While women of the world may complain about their husbands or dish dirt on their neighbors, Christ-following women are called to a higher and holy standard. This doesn’t mean we can’t share our struggles with one another. If you are struggling, by all means, speak up! But check the motives of your heart — are you venting to make yourself feel good or sharing with the expectation of being encouraged (and possibly rebuked) by your sisters in gospel love?

Instead of tearing others down with your words, build each other up with Spirit-filled encouragement. Share what you have been reading in the Bible or what God has been teaching you about himself. You might even praise a child for her kindness, or tell your friend how you admire the way she handled a difficult situation. Speak words of life and point each other to Christ.

4. Look and listen.

Look for opportunities to serve one another in love (Galatians 5:13). Hold another mom’s baby, help a mom of three get her kids into the car, or bring a meal to the mom whose husband is away.

Listen well. Ask God to give you ears to hear your friend’s heart. Make sure you have really listened before offering any encouragement or counsel, and if you can, offer to talk in greater depth outside of the playdate (Proverbs 18:13).

5. Pray while you play.

Pray with and for one another. If your kids are still tiny and immobile, pray over them while they crawl around. If they’re a bit older, invite them to pray before snack time by taking turns praising God. Pray a silent prayer for the mom who is in the midst of disciplining her child. Pause and pray with your own child who is struggling to obey. Ask how you can pray for your friends during the week.

Teach your kids that we can pray even while we play!

6. Invite others in.

Jesus loves children and their mothers, and desires for them to know and love him too. “Let the little children come to me and do not hinder them,” he says, “for to such belongs the kingdom of heaven” (Matthew 19:14).

The way to a mom’s heart is often through her children. Invite your child’s nonbelieving friends and their moms to your playdates so they can experience genuine gospel community and the love of Jesus firsthand. “By this all people will know that you are my disciples, if you have love for one another” (John 13:35).

Moms, it’s time to redeem the playdate. God has so much more in store for us in our fellowship than just keeping our kids busy until nap time. John Newton once wrote, “May Christ be our theme in the pulpit and in the parlor.” With God’s help, let’s covenant to make Christ the theme in our playdates — inviting him into our homes as we gather and play for his glory.
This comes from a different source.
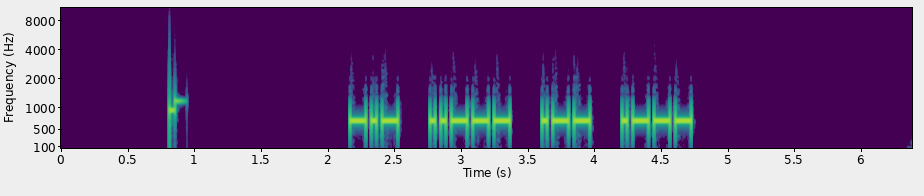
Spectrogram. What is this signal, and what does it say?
Morse code, heard as a keyed tone, about 30 wpm, spaced as for 22 wpm, 700 Hz. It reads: K2WJ
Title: USA Call Signs - 4 Characters - 2x Character Spacing - 30wpm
(@chelseakstanley) is a wife and mother of three boys. She shares God’s heart for women and enjoys encouraging them through her writing for church events and at her personal blog. She and her family attend Crossway Community Church in Bristol, Wisconsin.